Writes Joseph, “the revolution that Marx predicted was to come when the workers had only chains to lose and a world to gain. But that was not the situation that prevailed in Soviet Russia when Lenin engineered the October Revolution. Neo-feudal lords were nomenclatured as party chiefs. And the new feudal system ruled by doing away with anybody who had a different opinion.”

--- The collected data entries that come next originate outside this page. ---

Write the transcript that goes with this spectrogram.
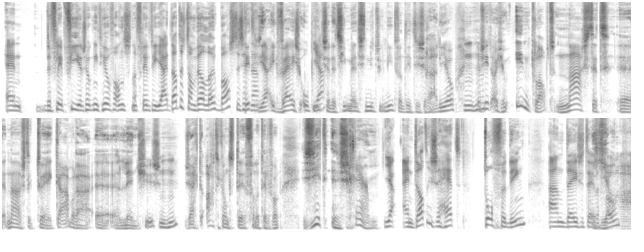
En de Flip 4 is ook niet heel veel anders dan de Flip 3. Ja, dat is dan wel leuk, Bas. Er zit Dit, naast- ja, ik wijs op iets Ja. en dat zien mensen natuurlijk niet, want dit is radio. Mhm. Er zit, als je hem inklapt, naast, het, eh, naast de twee camera-lensjes, Mhm. dus eigenlijk de achterkant te- van de telefoon, zit een scherm. Ja, en dat is het toffe ding aan deze telefoon. Ja.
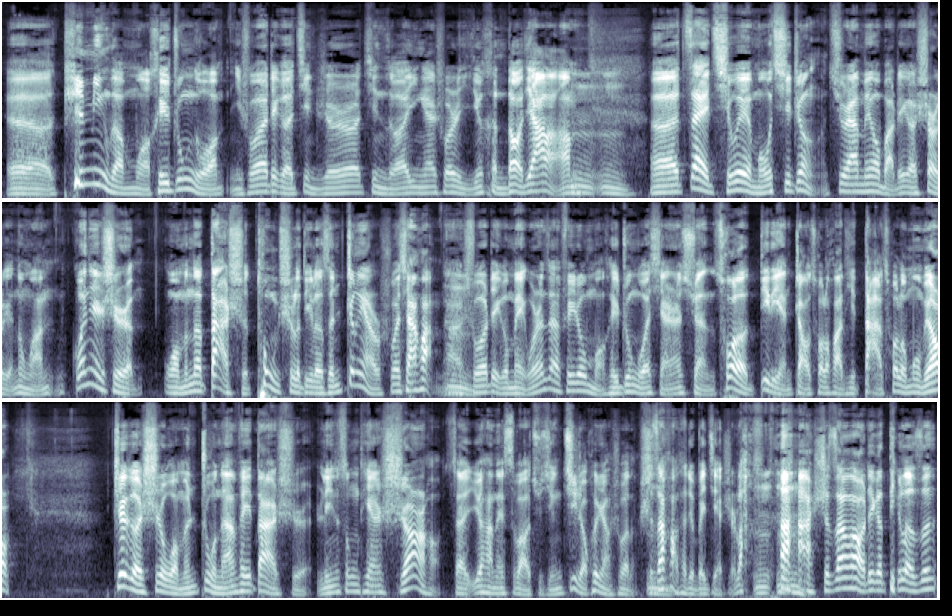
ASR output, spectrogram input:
呃，拼命的抹黑中国。你说这个尽职尽责，应该说是已经很到家了啊。嗯嗯，呃，在其位谋其政，居然没有把这个事儿给弄完。关键是我们的大使痛斥了蒂勒森，睁眼说瞎话啊，嗯说这个美国人在非洲抹黑中国，显然选错了地点，找错了话题，打错了目标。这个是我们驻南非大使林松天十二号在约翰内斯堡举行记者会上说的，十三号他就被解职了。嗯哈哈，十三号这个蒂勒森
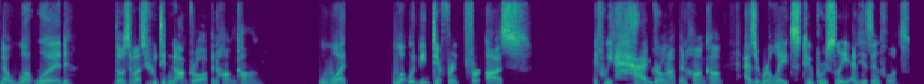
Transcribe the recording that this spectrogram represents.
Now, what would those of us who did not grow up in Hong Kong, what what would be different for us if we had grown up in Hong Kong as it relates to Bruce Lee and his influence?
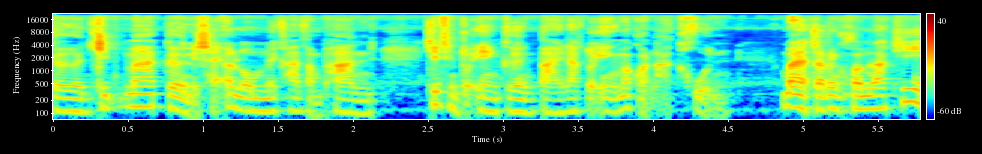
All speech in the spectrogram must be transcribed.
เกิน คิดมากเกินหรือใช้อารมณ์ในการสัมพันธ์ คิดถึงตัวเองเกินไปรักตัวเองมากกว่ารักคุณ มันอาจจะเป็นความรักที่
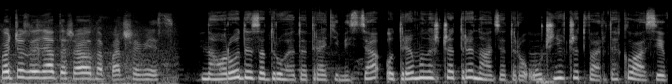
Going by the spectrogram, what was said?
хочу зайняти ще одне перше місце. Нагороди за друге та третє місця отримали ще 13 учнів четвертих класів.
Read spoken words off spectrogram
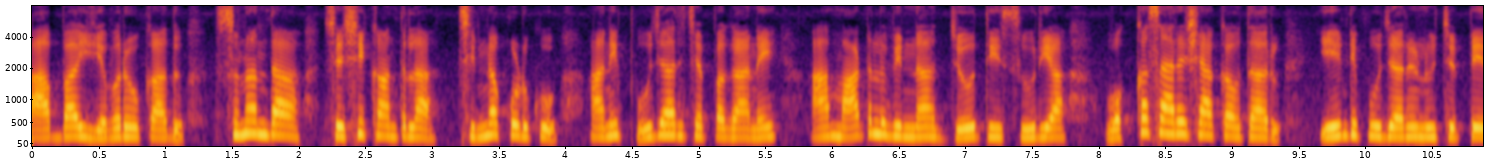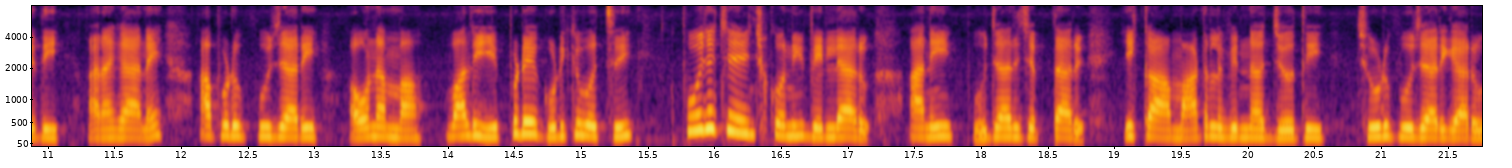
ఆ అబ్బాయి ఎవరో కాదు. సునంద శశికాంత్ల చిన్న కొడుకు అని పూజారి చెప్పగానే ఆ మాటలు విన్న జ్యోతి సూర్య ఒక్కసారి షాక్ అవుతారు. ఏంటి పూజారి నువ్వు చెప్పేది? అనగానే అప్పుడు పూజారి అవునమ్మా వాళ్ళు ఇప్పుడే గుడికి వచ్చి పూజ చేయించుకొని వెళ్ళారు అని పూజారి చెప్తారు. ఇక ఆ మాటలు విన్న జ్యోతి చూడు పూజారి గారు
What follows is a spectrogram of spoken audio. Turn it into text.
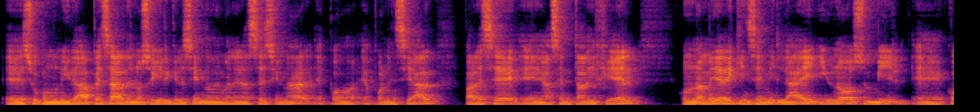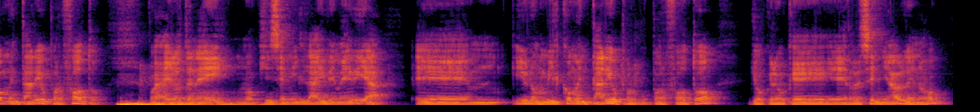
Eh, su comunidad, a pesar de no seguir creciendo de manera excepcional, exponencial, parece eh, asentada y fiel, con una media de 15.000 likes y unos 1.000 eh, comentarios por foto. Pues ahí lo tenéis, unos 15.000 likes de media y unos 1.000 comentarios por, por foto. Yo creo que es reseñable, ¿no?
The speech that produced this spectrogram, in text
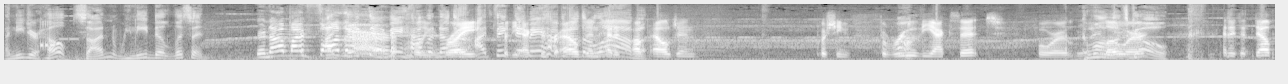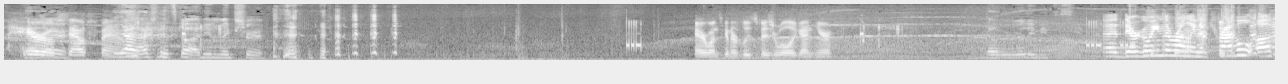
I need your help, son. We need to listen. You're not my father. I think they may have Pulling another. right I for think the they may have for another Elgin, headed lab. up Elgin, pushing through the exit for lower. Come on, lower. let's go. Headed to Del Perro Yeah. southbound. Yeah, actually, let's go. I need to make sure. Everyone's gonna lose visual again here. No, we really need to see. Uh, they're going the wrong lane of travel off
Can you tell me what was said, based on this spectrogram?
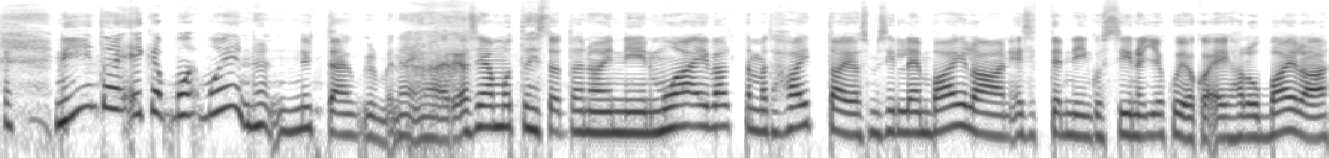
niin, tai eikä, mua, mua ei, nyt tämä kyllä menee ihan eri asia, mutta siis tota noin, niin mua ei välttämättä haittaa, jos mä silleen bailaan ja sitten niin kuin siinä on joku, joka ei halua bailaa.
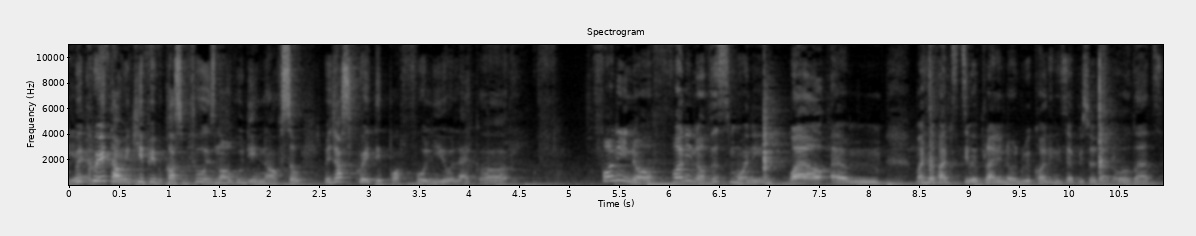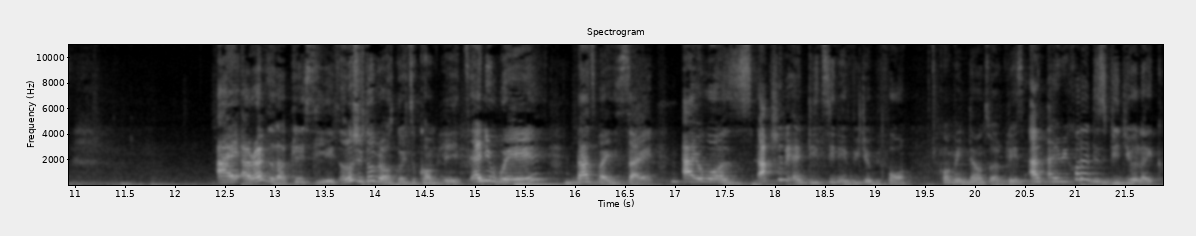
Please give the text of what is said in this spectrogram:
we yes, create and we keep it because we feel it's not good enough. So we just create a portfolio like uh funny enough, funny enough, this morning while um myself and Titi were planning on recording this episode and all that, I arrived at that place late. Although she told me I was going to come late. Anyway, that's by the side. I was actually editing a video before coming down to a place and I recorded this video like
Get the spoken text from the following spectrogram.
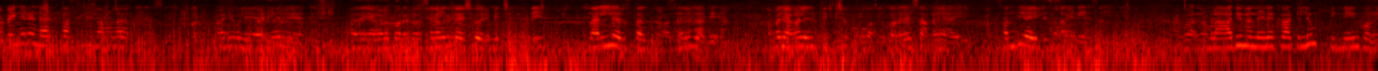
അപ്പൊ എങ്ങനെ ഉണ്ടായിരുന്നു ഫസ്റ്റിൽ നമ്മൾ? അല്ലേ അതെ ഞങ്ങൾ കുറെ ദിവസങ്ങൾക്ക് ശേഷം ഒരുമിച്ച് കൂടി നല്ലൊരു സ്ഥലത്ത് വന്നത് അതെ. അപ്പൊ ഞങ്ങൾ ഇനി തിരിച്ചു പോവാം. കുറെ സമയമായി സന്ധ്യയായില്ലേ സമയം? അപ്പൊ നമ്മൾ ആദ്യം വന്നതിനെക്കാട്ടിലും പിന്നെയും കുറേ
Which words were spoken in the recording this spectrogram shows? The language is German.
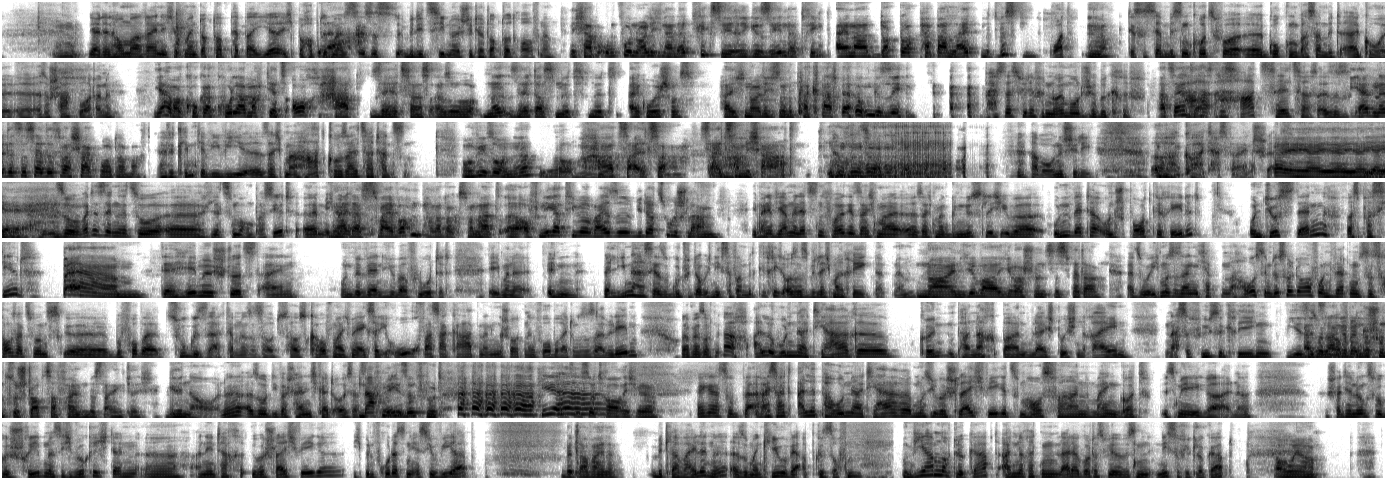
Mhm. Ja, dann hau mal rein. Ich habe meinen Dr. Pepper hier. Ich behaupte Ja. mal, es ist- Medizin, weil da steht ja Doktor drauf, ne? Ich habe irgendwo neulich in einer Netflix-Serie gesehen, da trinkt einer Dr. Pepper Light mit Whisky. What? Ja. Das ist ja ein bisschen kurz vor äh, Gurkenwasser mit Alkohol, äh, also Sharkwater, ne? Ja, aber Coca-Cola macht jetzt auch hart Seltzers, also ne, Selters mit, mit Alkoholschuss. Habe ich neulich so eine Plakatwerbung gesehen. Was ist das wieder für ein neumodischer Begriff? Hart Seltzers. Ha Hard Seltzers. Also, ja, ne, das ist ja das, was Sharkwater macht. ja, das klingt ja wie, wie äh, sag ich mal, Hardcore-Salzer tanzen. Irgendwie so, ne? So, hart Salzer. Salzer Ah. nicht hart. Aber ohne Chili. Oh Gott, das war ein Scheiß. Ei, ei, ei, ei, Ja, ja, ei. ja. So, was ist denn jetzt so äh, letzten Wochen passiert? Ähm, ich, ja, meine, das Zwei-Wochen-Paradoxon hat äh, auf negative Weise wieder zugeschlagen. Ich meine, wir haben in der letzten Folge, sag ich mal, äh, sag ich mal, genüsslich über Unwetter und Sport geredet. Und just dann, was passiert? Bam! Der Himmel stürzt ein und wir werden hier überflutet. Ich meine, in Berlin hast du ja so gut wie, glaube ich, nichts davon mitgekriegt, außer dass es vielleicht mal regnet. Ne? Nein, hier war, hier war schönstes Wetter. Also ich muss sagen, ich habe ein Haus in Düsseldorf und wir hatten uns das Haus, als wir uns, äh, bevor wir zugesagt haben, dass wir das Haus, das Haus kaufen, habe ich mir extra die Hochwasserkarten angeschaut, ne, Vorbereitung fürs halbe Leben. Und habe mir gesagt, ach, alle 100 Jahre könnten ein paar Nachbarn vielleicht durch den Rhein nasse Füße kriegen. Wir Also lange, wenn du schon zu Staub zerfallen bist eigentlich. Genau, ne? Also die Wahrscheinlichkeit äußerst Nach mir die. Sintflut. ja. Ja. nicht so traurig. Ja, ja, so, weißt du, halt alle paar hundert Jahre muss ich über Schleichwege zum Haus fahren. Mein Gott, ist mir egal. Ne? Stand ja nirgendwo geschrieben, dass ich wirklich dann äh, an den Tag über Schleichwege, ich bin froh, dass ich ein SUV habe. Mittlerweile. Mittlerweile, ne? Also mein Clio wäre abgesoffen. Und wir haben noch Glück gehabt. Andere hatten leider Gottes, wir wissen, nicht so viel Glück gehabt. Oh ja.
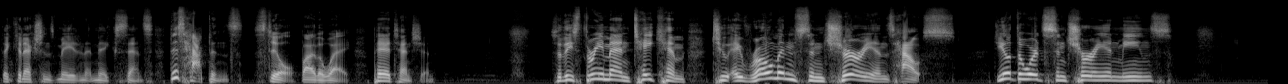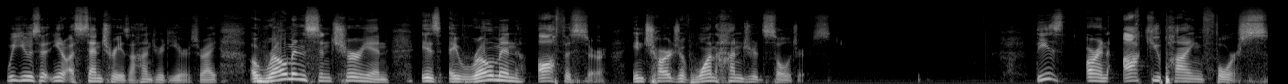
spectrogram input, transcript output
the connection's made and it makes sense. This happens still, by the way. Pay attention. So these three men take him to a Roman centurion's house. Do you know what the word centurion means? We use it, you know, a century is 100 years, right? A Roman centurion is a Roman officer in charge of 100 soldiers. These are an occupying force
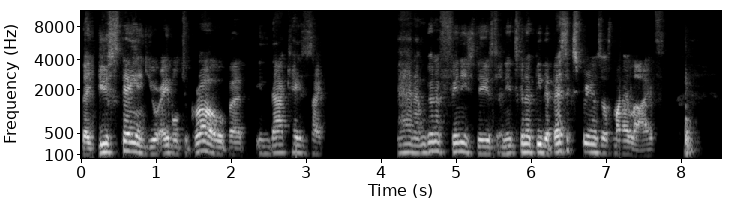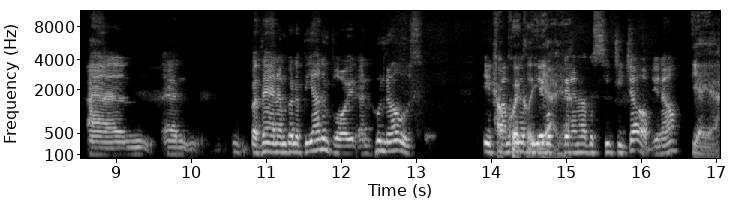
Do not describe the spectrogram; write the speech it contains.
that you stay and you're able to grow. But in that case, it's like, man, I'm gonna finish this, and it's gonna be the best experience of my life, and and but then I'm gonna be unemployed, and who knows if How I'm going to be able yeah, to yeah. get another CG job, you know? Yeah, yeah.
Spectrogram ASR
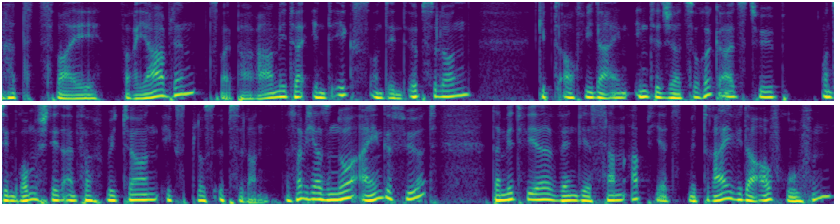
hat zwei Variablen, zwei Parameter, int x und int y, gibt auch wieder ein Integer zurück als Typ und im Rumpf steht einfach return x plus y. Das habe ich also nur eingeführt, damit wir, wenn wir SumUp jetzt mit 3 wieder aufrufen,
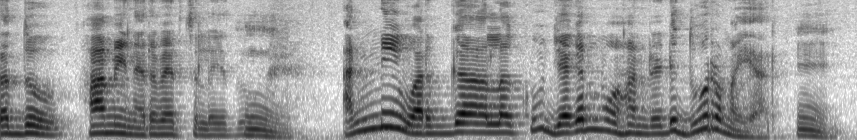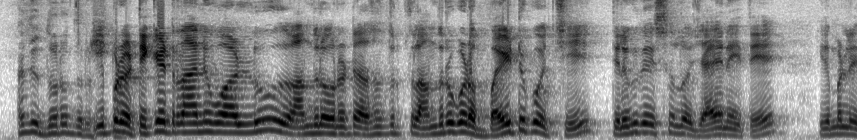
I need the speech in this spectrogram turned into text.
రద్దు హామీ నెరవేర్చలేదు. అన్ని వర్గాలకు జగన్మోహన్ రెడ్డి దూరం అయ్యారు. అది దురదృష్టం. ఇప్పుడు టికెట్ రాని వాళ్ళు అందులో ఉన్నట్టు అసంతృప్తులు అందరూ కూడా బయటకు వచ్చి తెలుగుదేశంలో జాయిన్ అయితే ఇది మళ్ళీ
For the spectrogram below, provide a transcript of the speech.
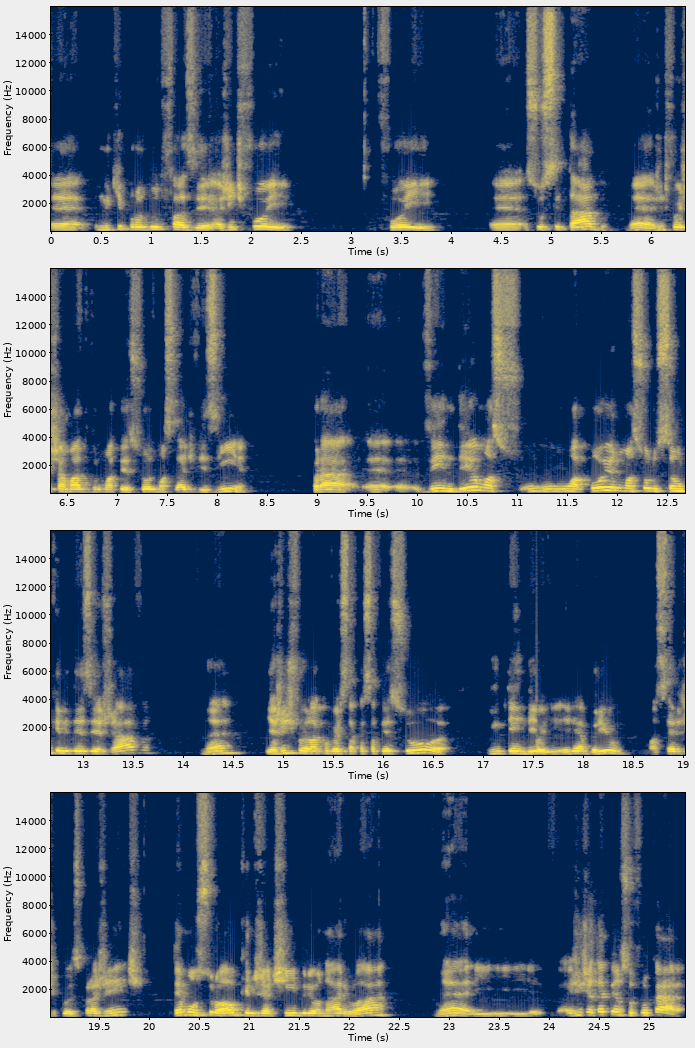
é, no que produto fazer. A gente foi, foi é, suscitado, né? A gente foi chamado por uma pessoa de uma cidade vizinha para é, vender uma, um apoio numa solução que ele desejava, né? E a gente foi lá conversar com essa pessoa, entendeu, ele, ele abriu uma série de coisas para a gente, até mostrou algo que ele já tinha embrionário lá, né? E, a gente até pensou, falou, cara,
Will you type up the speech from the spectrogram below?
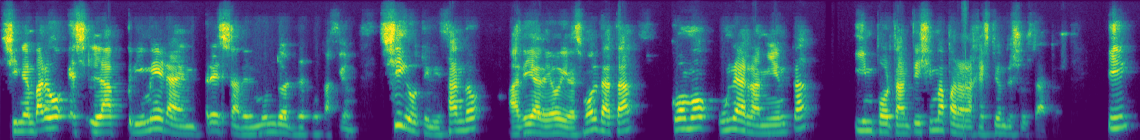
sin embargo, es la primera empresa del mundo en reputación. Sigue utilizando a día de hoy el Small Data como una herramienta importantísima para la gestión de sus datos y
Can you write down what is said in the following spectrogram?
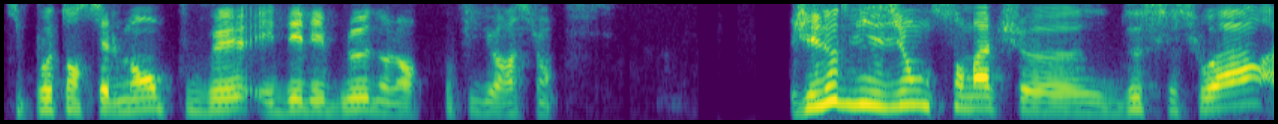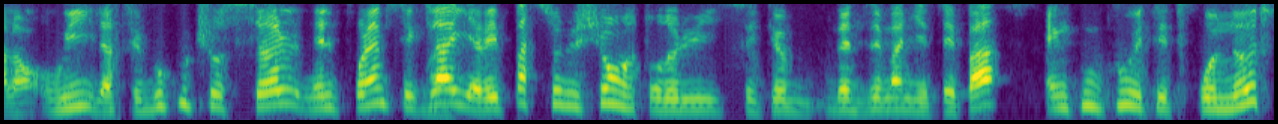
qui potentiellement pouvaient aider les Bleus dans leur configuration. J'ai une autre vision de son match euh, de ce soir. Alors oui, il a fait beaucoup de choses seul, mais le problème c'est que là, il n'y avait pas de solution autour de lui. C'est que Benzema n'y était pas, Nkunku était trop neutre.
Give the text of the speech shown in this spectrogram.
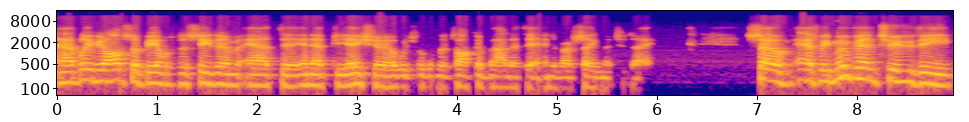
And I believe you'll also be able to see them at the NFDA show, which we're going to talk about at the end of our segment today. So as we move into the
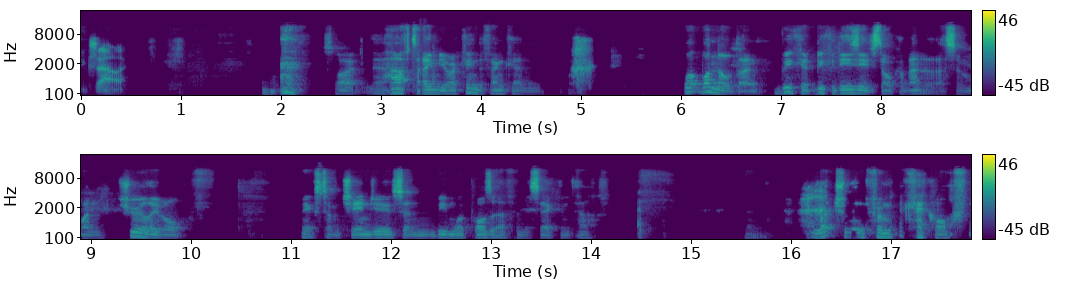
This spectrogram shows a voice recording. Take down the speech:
exactly. So at half time, you were kind of thinking, what one nil down. We could we could easily still come into this and win. Surely we'll make some changes and be more positive in the second half. literally from kickoff,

The book details how Communist regimes turned mass crime into a full-blown system of government. He cites a death toll which totals 94 million including executions, intentional destruction of population by starvation and deaths resulting from deportations, physical confinement or through forced labour. In the foreword, it is said – each major episode of the tragedy – Stalin’s Gulag, Mao Zedong’s Leap Forward and his Cultural Revolution, Pol Pot’s KhmerRouge – had its moment of notoriety. But these horrors soon faded away into history; nor did anyone trouble to add up the total and set it before the public. The surprising size of this total, then, partly explains the shock the volume provoked. The breakdown of the number of deaths given is as follows:
65 million in the People’s Republic of China
20 million in the Soviet Union
2 million in Cambodia
2 million in North Korea
1.7 million in Africa
1.5 million in Afghanistan
1 million in the Communist states of Eastern Europe
1 million in Vietnam
150,000 in Latin America
10,000 deaths (resulting from actions of the international Communist movement and Communist parties not in power).
The full power of the shock, is however delivered by the unavoidable comparison of this sum with that of Nazism, which at an estimated 25 million turns out to be less murderous than Communism. “The coup in Soviet Russia, effected when Kerensky, a socialist democrat was in power, was not in accordance with the Marxist theory,” writes Joseph. So does he, or rather the book, make a distinction between the Marxist theory and the Communist rule, placing the blame on the later? “Marxist theory has never been put into practice in its true spirit and nor can it be,” he clarifies. “Marxism made complex human psyche too simple – believing that brotherhood between human beings will create a better world.
But human beings are not that simple,” he clarifies. “The ‘new man’ that Marx dreamed of, who was to change the world for good, was never born.” Joseph underscores that communism should be evaluated by what it produced, like any other school of thought. And not by what it says in theory. “It is too good a theory to be translated into reality, it should not have been attempted in the first place.